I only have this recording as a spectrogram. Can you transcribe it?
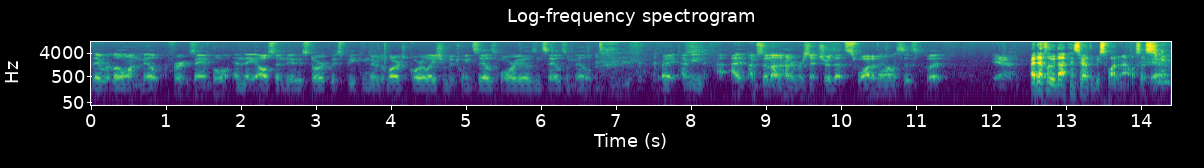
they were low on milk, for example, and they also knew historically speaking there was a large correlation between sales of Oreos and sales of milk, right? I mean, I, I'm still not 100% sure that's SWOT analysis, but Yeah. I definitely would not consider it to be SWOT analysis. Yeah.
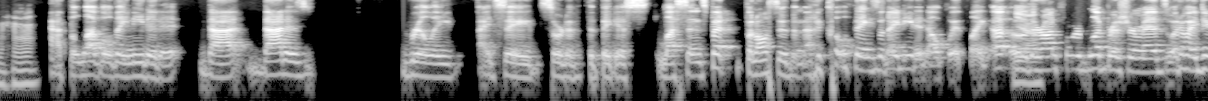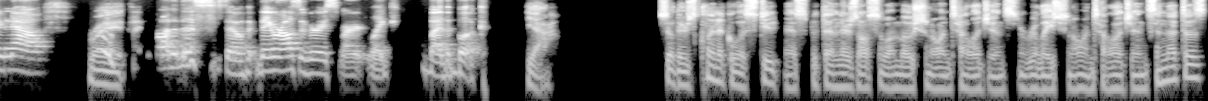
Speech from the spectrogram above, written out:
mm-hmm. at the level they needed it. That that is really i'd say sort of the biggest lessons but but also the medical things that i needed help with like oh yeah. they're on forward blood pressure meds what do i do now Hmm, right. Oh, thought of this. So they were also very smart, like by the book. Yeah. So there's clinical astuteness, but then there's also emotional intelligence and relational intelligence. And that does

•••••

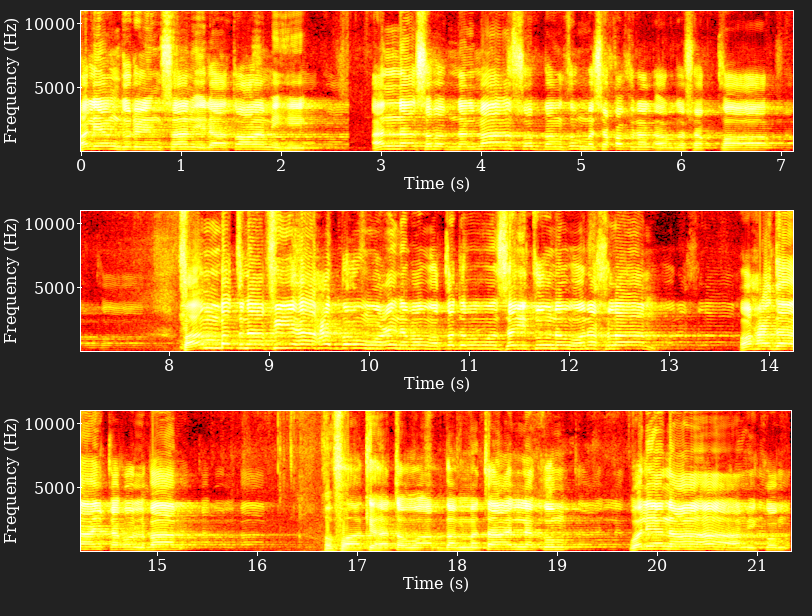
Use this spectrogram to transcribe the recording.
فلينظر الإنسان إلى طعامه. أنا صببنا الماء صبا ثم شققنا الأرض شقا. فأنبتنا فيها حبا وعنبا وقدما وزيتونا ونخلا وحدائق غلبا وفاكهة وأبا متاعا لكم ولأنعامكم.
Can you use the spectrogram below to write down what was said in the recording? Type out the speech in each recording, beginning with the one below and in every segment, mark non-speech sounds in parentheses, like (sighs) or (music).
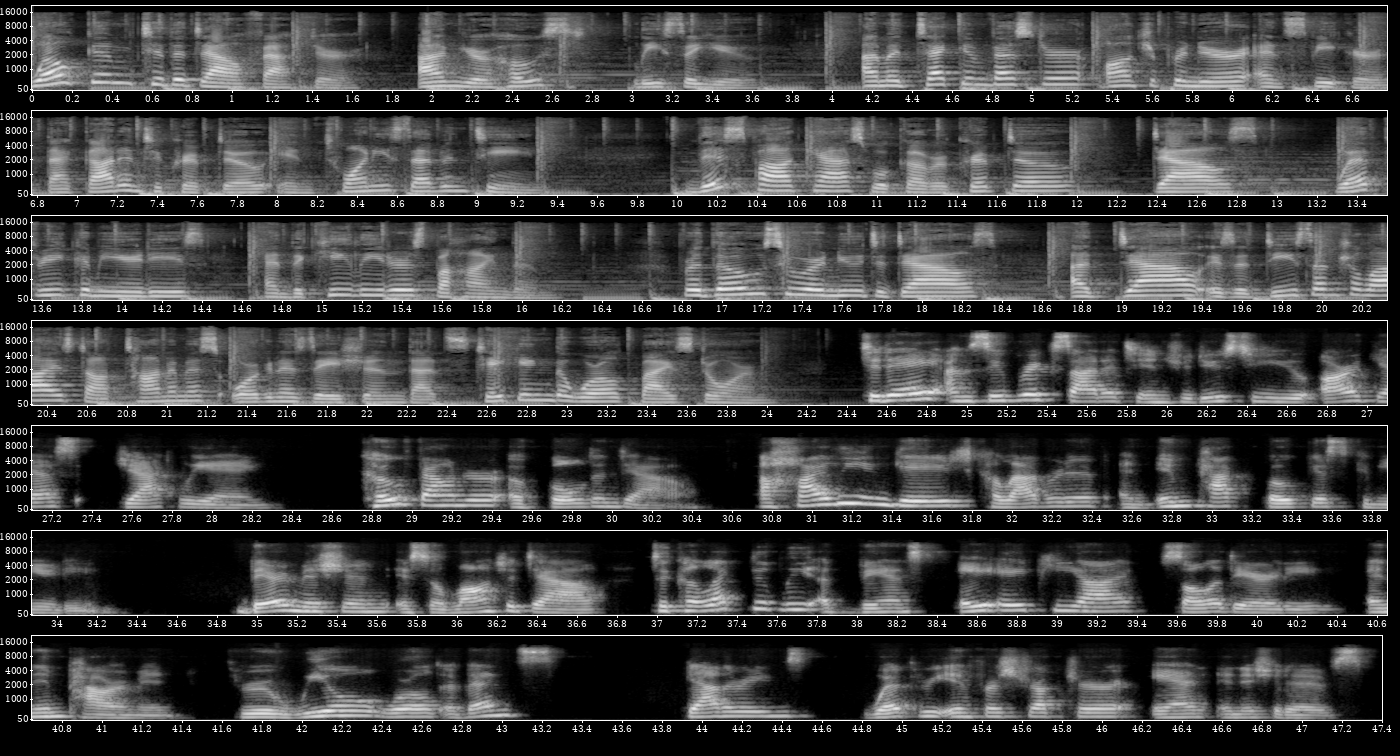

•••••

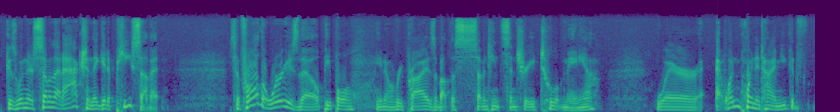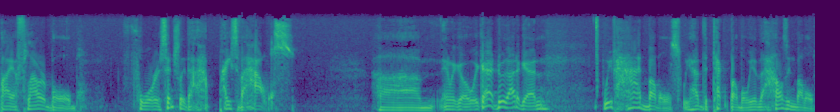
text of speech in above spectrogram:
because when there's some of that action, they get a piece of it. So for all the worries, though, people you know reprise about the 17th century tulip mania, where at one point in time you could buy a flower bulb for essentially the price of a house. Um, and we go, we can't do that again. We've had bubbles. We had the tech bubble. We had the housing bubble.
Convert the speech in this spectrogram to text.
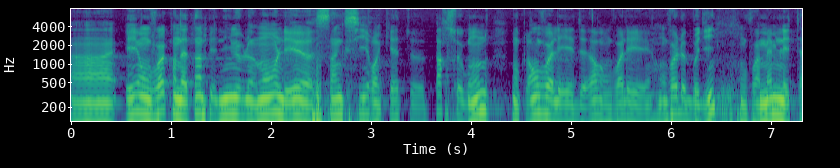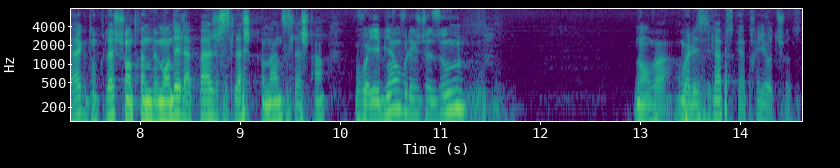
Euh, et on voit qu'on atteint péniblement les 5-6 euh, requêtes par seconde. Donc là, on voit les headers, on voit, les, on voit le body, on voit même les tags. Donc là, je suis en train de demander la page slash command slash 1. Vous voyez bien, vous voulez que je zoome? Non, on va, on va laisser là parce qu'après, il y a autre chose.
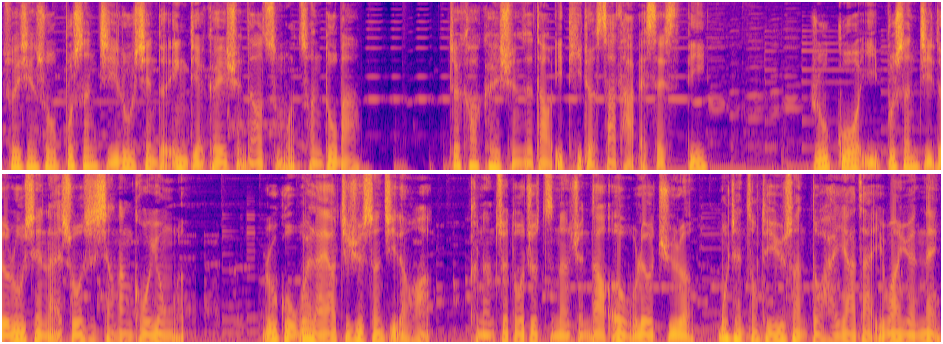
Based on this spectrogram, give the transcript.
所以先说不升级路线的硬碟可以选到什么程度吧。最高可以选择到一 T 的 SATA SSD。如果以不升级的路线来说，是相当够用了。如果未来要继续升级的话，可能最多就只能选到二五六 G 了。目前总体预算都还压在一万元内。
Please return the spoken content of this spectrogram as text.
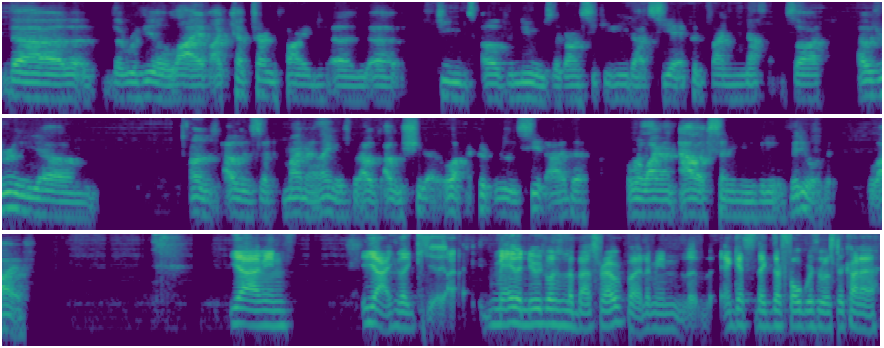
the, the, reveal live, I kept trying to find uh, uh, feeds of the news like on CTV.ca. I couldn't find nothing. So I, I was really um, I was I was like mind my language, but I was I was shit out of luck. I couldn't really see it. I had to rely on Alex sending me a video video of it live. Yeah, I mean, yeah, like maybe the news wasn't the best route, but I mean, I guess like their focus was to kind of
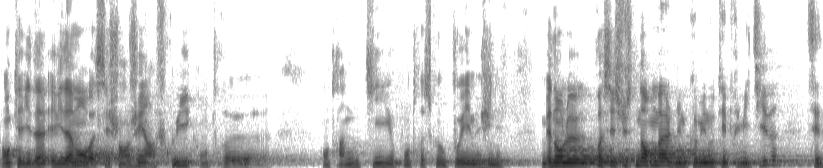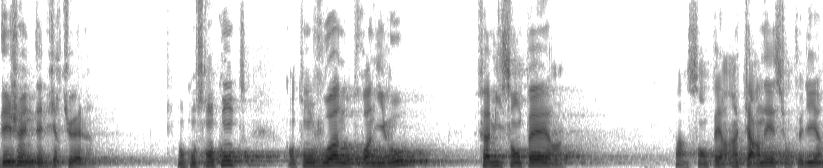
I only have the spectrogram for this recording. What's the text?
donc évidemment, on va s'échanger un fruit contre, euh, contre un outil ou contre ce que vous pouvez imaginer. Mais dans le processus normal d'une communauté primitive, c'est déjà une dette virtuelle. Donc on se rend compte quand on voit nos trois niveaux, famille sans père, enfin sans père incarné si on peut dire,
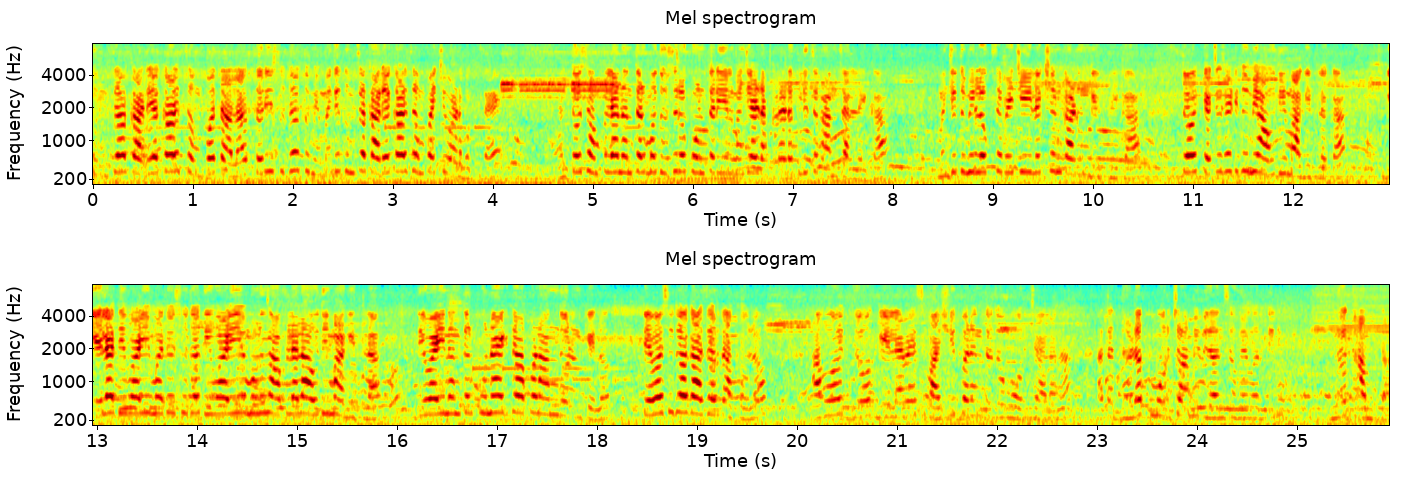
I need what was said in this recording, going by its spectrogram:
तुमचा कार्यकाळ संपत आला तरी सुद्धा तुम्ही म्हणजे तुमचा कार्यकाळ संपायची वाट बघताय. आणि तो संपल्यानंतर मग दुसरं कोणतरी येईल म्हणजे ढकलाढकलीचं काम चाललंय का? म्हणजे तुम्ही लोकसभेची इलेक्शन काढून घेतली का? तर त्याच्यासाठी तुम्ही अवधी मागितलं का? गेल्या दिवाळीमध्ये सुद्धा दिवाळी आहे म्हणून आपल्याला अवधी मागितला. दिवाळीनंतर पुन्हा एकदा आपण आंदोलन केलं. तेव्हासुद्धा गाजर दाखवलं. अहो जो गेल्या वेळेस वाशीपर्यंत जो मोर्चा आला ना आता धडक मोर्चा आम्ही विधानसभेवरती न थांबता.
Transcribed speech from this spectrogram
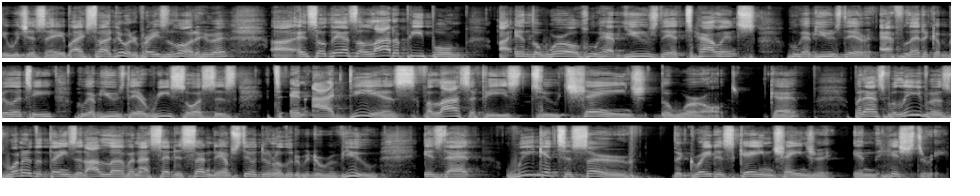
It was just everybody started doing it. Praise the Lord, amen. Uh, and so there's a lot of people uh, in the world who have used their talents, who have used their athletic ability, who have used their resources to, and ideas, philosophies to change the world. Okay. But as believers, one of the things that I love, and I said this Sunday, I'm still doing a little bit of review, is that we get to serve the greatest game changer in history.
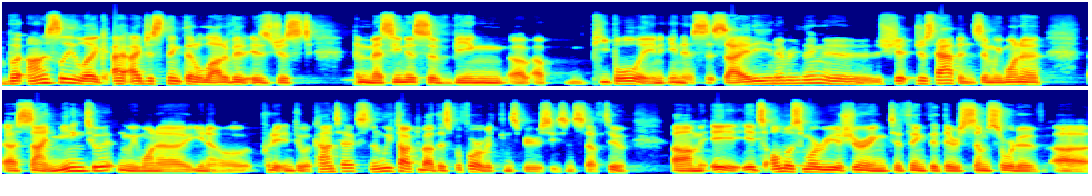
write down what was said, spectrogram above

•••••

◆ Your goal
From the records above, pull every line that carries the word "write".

◆ The completed task
Can you use the spectrogram below to write down what was said in the recording? Type out the speech in each recording, beginning with the one below and in every segment, mark non-speech sounds in parentheses, like (sighs) or (music).
write down what was said, spectrogram above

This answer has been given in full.